I’d say the best part of the trail is that it leads to the Atlantic Ocean, where you can see the “sheet of fresh water” from the ‘glades spilling out onto the salt flats. It was quite unlike the other parts of the Everglades we visited, and could be worth exploring for this fact alone if you have a number of days in the area, but for a short trip I wouldn’t put it down as a high priority.
If you visit the Miami area for a short time and can only see one thing in the Everglades, though, you should absolutely make it the Anhinga Trail. It’s near the Royal Palm Visitor Center (close to Homestead) and is an undemanding 45-minute walk on a paved trail and boardwalk that stretches out over the water. And it has wildlife.
We saw dozens of alligators, birds, fish, frogs, and even turtles. The alligators come right up to the trail; when we first got there Christy sat on a low stone wall by the restrooms and looked over her shoulder to discover a huge gator lounging about ten feet away. Umm… hello there, chap. I’m going to slowly back away now… and then pull out my camera!
We were lucky to visit in the winter months, when the alligators are apparently more active and congregate heavily in this area. We saw a new gator literally every 50 feet or so throughout our walk, but one overlook in particular harbored a view of fifteen or so alligators crawling over one another and lounging in the (presumably) warm muddy water.
After staring in awe for a while I noticed a pencil floating among the gators, then saw a muddy notebook laying undisturbed where it’d fallen under the boardwalk.

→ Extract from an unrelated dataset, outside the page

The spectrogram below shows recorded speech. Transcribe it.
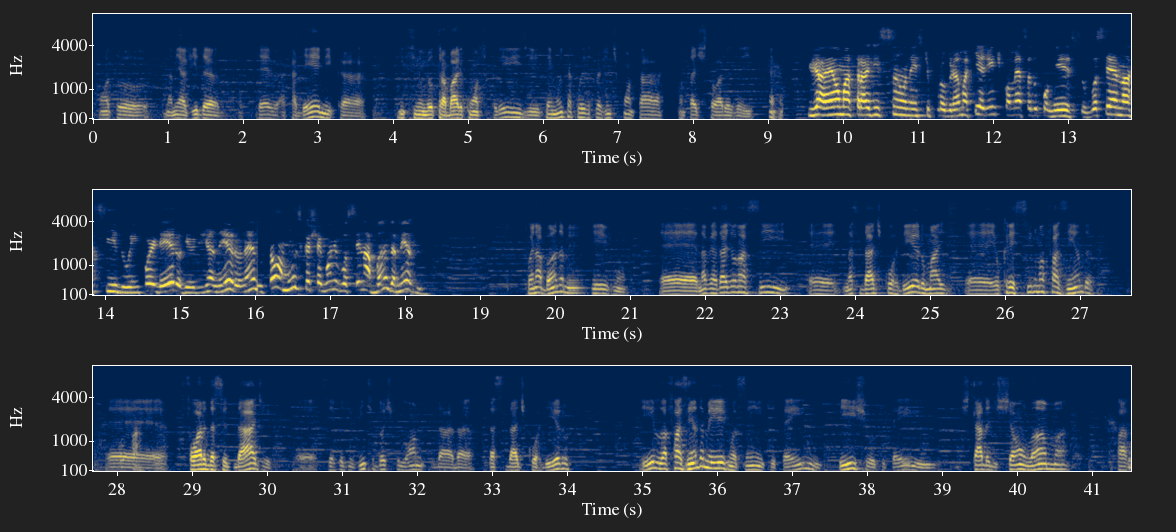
quanto na minha vida até acadêmica, enfim, o meu trabalho com off-grade, tem muita coisa para a gente contar, contar histórias aí. Já é uma tradição neste programa que a gente começa do começo. Você é nascido em Cordeiro, Rio de Janeiro, né? Então a música chegou em você na banda mesmo? Foi na banda mesmo. É, na verdade, eu nasci é, na cidade de Cordeiro, mas é, eu cresci numa fazenda é, fora da cidade, é, cerca de 22 quilômetros da, da, da, cidade de Cordeiro. E lá fazenda mesmo, assim, que tem bicho, que tem estrada de chão, lama.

Unsurprisingly the previous owner had apparently decided whatever they’d been writing was no longer that important.
The lack of huge gnashing teeth makes them fade into the background somewhat compared to the gators, but there were also lots and lots of beautiful birds.
Overall, the Anhinga Trail was exactly the Everglades experiences we’d been looking for; if you want to see swampland up close and alligators in their natural habitat, this should definitely be on your bucket list!